START Source material

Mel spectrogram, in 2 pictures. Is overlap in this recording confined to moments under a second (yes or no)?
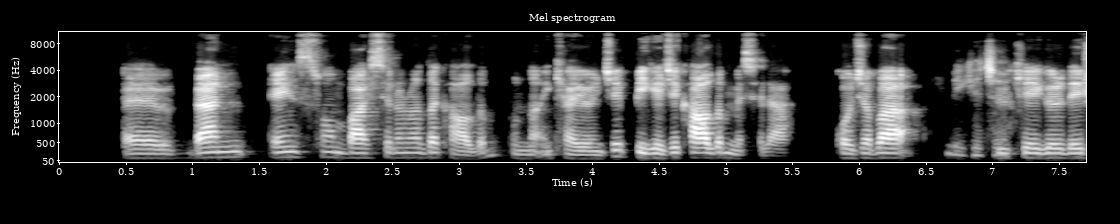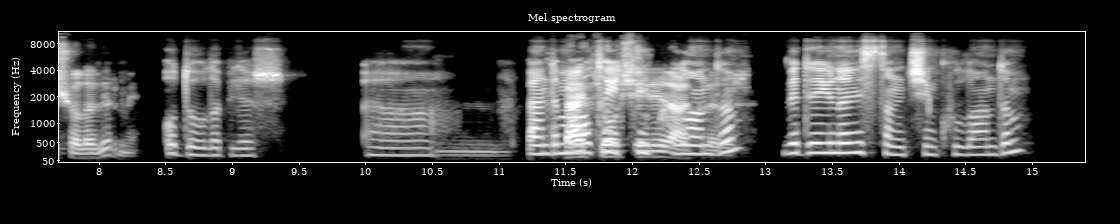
no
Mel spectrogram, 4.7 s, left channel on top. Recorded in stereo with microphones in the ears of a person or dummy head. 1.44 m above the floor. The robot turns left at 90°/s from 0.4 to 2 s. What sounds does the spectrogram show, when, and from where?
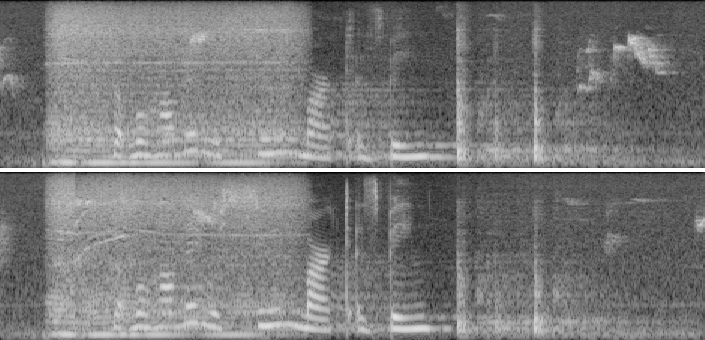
0.8 s a woman speaking: 30° left, 0.7 m; by 3.0 s 80° right, 0.7 m
3.0 s tapping: 35° left (ahead or behind), 1.0 m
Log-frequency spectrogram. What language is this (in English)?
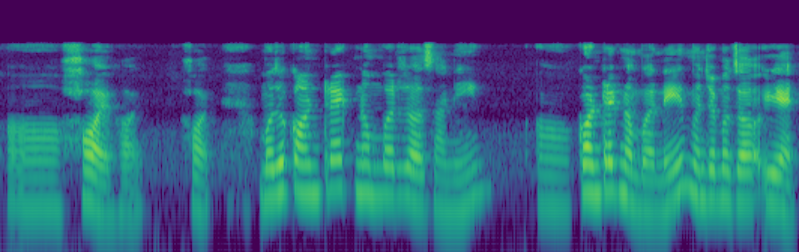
Konkani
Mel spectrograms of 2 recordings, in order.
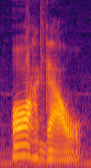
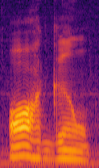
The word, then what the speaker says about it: órgão: som sai pelo nariz sem esse tio aqui nós leriam orgal nós não falamos orgal nós falamos órgão e qual é a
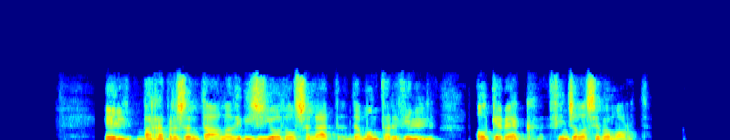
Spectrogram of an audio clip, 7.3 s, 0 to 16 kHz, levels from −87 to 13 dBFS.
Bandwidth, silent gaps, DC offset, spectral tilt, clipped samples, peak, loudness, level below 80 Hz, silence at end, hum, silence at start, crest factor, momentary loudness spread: 8 kHz; 4.71-4.75 s; under 0.1%; -4.5 dB/octave; under 0.1%; -2 dBFS; -18 LUFS; -58 dBFS; 0.95 s; none; 1.05 s; 18 dB; 9 LU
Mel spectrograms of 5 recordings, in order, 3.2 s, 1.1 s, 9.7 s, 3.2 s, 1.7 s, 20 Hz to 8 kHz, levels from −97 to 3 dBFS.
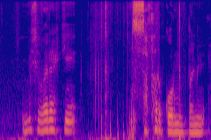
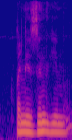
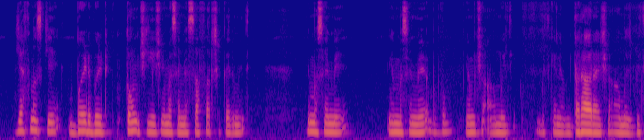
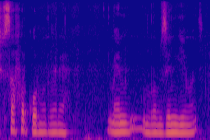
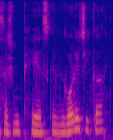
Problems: background sounds at intervals, low volume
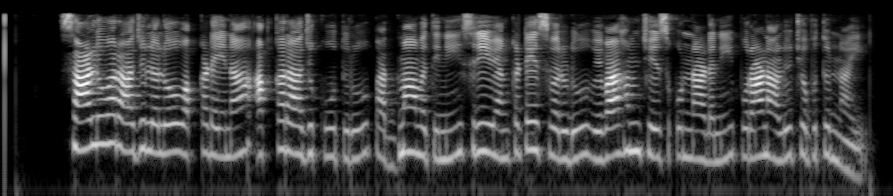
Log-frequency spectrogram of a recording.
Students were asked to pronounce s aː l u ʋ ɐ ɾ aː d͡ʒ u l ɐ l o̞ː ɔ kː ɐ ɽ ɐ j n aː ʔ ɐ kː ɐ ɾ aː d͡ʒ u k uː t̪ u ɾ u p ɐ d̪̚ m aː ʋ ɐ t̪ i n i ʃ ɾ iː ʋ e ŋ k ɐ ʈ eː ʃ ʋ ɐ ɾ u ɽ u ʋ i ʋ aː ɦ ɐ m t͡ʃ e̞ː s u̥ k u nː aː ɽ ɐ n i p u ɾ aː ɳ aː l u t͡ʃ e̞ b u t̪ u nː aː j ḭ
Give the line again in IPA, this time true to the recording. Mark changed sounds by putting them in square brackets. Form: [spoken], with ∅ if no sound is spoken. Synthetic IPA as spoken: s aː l u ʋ ɐ ɾ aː d͡ʒ u l ɐ l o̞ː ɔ kː ɐ ɽ ɐ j n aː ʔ ɐ kː ɐ ɾ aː d͡ʒ u k uː t̪ u ɾ u p ɐ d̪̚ m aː ʋ ɐ t̪ i n i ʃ ɾ iː ʋ e ŋ k ɐ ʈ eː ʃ ʋ ɐ ɾ u ɽ u ʋ i ʋ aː ɦ ɐ m t͡ʃ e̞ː s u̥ k u nː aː ɽ ɐ n i p u ɾ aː ɳ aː l u t͡ʃ e̞ b u t̪ u nː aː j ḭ

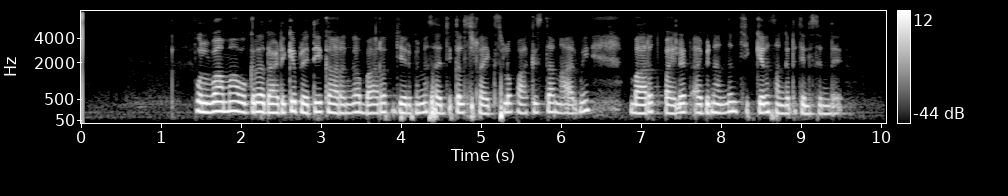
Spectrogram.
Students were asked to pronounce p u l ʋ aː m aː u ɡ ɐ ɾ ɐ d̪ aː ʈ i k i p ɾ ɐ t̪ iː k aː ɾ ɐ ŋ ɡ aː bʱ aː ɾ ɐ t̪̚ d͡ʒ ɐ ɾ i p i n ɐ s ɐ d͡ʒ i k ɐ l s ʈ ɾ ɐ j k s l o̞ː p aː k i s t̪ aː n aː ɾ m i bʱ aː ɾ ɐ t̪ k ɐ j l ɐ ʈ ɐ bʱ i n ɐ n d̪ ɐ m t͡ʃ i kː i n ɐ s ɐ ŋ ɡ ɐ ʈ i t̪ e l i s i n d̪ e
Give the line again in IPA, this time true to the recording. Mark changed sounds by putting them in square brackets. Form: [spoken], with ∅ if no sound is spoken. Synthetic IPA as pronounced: p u l ʋ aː m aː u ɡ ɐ ɾ ɐ d̪ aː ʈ i k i p ɾ ɐ t̪ iː k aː ɾ ɐ ŋ ɡ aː bʱ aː ɾ ɐ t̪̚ d͡ʒ ɐ ɾ i p i n ɐ s ɐ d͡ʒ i k ɐ l s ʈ ɾ ɐ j k s l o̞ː p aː k i s t̪ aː n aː ɾ m i bʱ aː ɾ ɐ t̪ [p] ɐ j l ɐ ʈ ɐ bʱ i n ɐ n d̪ ɐ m t͡ʃ i kː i n ɐ s ɐ ŋ ɡ ɐ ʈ i t̪ e l i s i n d̪ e

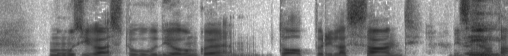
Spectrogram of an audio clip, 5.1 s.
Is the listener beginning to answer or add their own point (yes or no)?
yes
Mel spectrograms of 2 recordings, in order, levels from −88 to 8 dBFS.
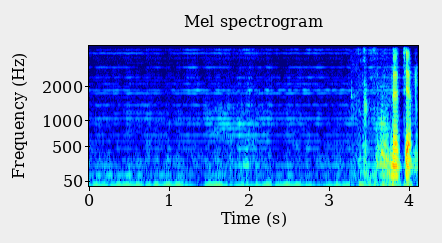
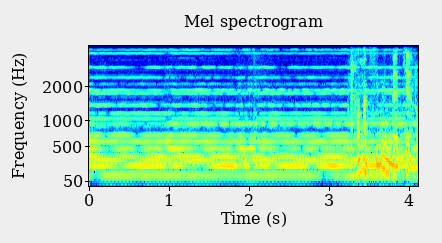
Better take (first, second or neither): second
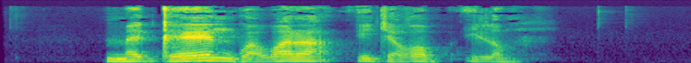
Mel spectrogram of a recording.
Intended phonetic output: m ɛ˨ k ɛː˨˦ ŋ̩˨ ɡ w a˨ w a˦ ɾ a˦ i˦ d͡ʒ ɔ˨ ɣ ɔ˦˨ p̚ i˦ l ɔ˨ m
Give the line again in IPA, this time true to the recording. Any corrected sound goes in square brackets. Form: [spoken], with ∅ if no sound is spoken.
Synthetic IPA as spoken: m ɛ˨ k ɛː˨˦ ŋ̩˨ ɡ w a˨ w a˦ ɾ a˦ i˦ d͡ʒ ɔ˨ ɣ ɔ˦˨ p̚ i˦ l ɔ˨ m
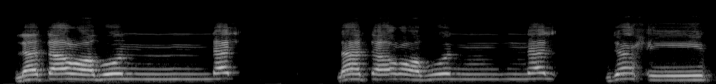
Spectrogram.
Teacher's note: لَتَرَوُنَّ الْجَحِيمَ، لام کے اوپر زبر ہے، تا کے اوپر بھی زبر ہے، را کو موٹا کر کے پڑھیں گے، واو کو نون سے سختی سے ذرا مضبوطی سے ملائیں گے اور نون کے اوپر غنہ کریں گے. واو کو نون سے ملاتے ہوئے غنہ کریں گے کیونکہ نون مشدد ہے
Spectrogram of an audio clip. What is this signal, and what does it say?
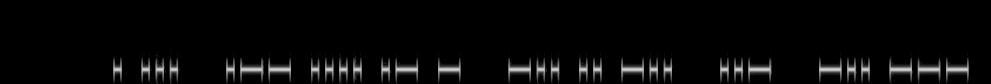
Morse code, heard as a keyed tone, about 17 wpm, 700 Hz. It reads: ES WHAT DID U DO
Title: Sentences from Top 100 Words and Abbreviations 17wpm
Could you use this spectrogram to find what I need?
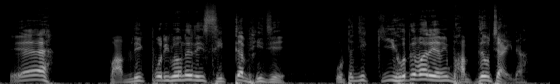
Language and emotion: Bengali, disgusted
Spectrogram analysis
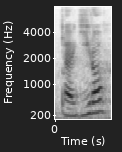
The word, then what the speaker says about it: gyro: They kind of remind me of gyro.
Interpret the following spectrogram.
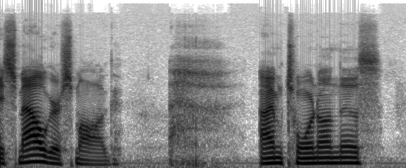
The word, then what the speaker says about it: Smaug: But I do think Smaug sounds cooler than Smog. Because Smog just sounds like smoke. Yeah, smoke fog. Yeah. Yeah, that's so fair. We'll say Smaug. Yeah. Canonically on Cool. Oliphaunts Motorcycle Club, the pronunciation is Smaug.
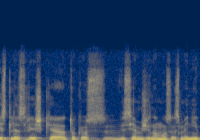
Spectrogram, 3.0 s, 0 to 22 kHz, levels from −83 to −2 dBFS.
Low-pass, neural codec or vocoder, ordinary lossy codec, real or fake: 14.4 kHz; none; Opus, 64 kbps; real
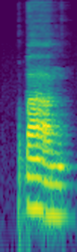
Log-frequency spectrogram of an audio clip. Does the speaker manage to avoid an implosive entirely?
no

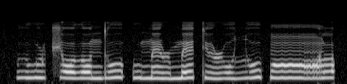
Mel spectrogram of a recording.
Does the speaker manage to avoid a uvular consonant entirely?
yes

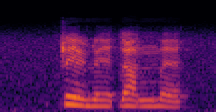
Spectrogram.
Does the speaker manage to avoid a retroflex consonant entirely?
no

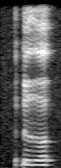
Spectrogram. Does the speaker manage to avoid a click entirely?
yes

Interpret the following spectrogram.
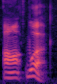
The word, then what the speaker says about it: artwork: but we also have artwork the stresses on Art artwork and this is a noun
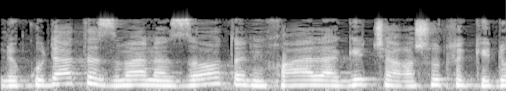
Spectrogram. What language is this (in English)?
Hebrew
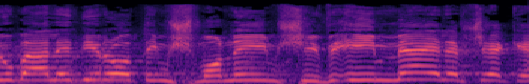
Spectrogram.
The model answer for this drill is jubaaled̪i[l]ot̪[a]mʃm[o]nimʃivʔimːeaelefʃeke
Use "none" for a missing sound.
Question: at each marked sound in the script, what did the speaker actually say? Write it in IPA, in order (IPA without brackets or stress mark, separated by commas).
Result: ɾ, i, o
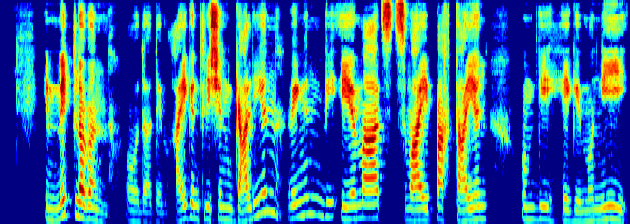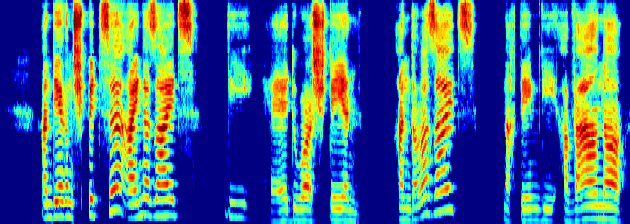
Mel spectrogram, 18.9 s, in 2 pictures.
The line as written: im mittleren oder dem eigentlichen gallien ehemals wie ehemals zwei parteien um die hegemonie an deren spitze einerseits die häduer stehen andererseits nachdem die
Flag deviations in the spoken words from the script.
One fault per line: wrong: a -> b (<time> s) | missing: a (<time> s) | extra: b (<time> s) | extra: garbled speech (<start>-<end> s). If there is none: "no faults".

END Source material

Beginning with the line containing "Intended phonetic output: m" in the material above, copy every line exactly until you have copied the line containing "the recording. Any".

Intended phonetic output: m ɛ˨ k ɛː˨˦ ŋ̩˨ ɡ w a˨ w a˦ ɾ a˦ i˦ d͡ʒ ɔ˨ ɣ ɔ˦˨ p̚ i˦ l ɔ˨ m
Give the line again in IPA, this time true to the recording. Any corrected sound goes in square brackets. Form: [spoken], with ∅ if no sound is spoken.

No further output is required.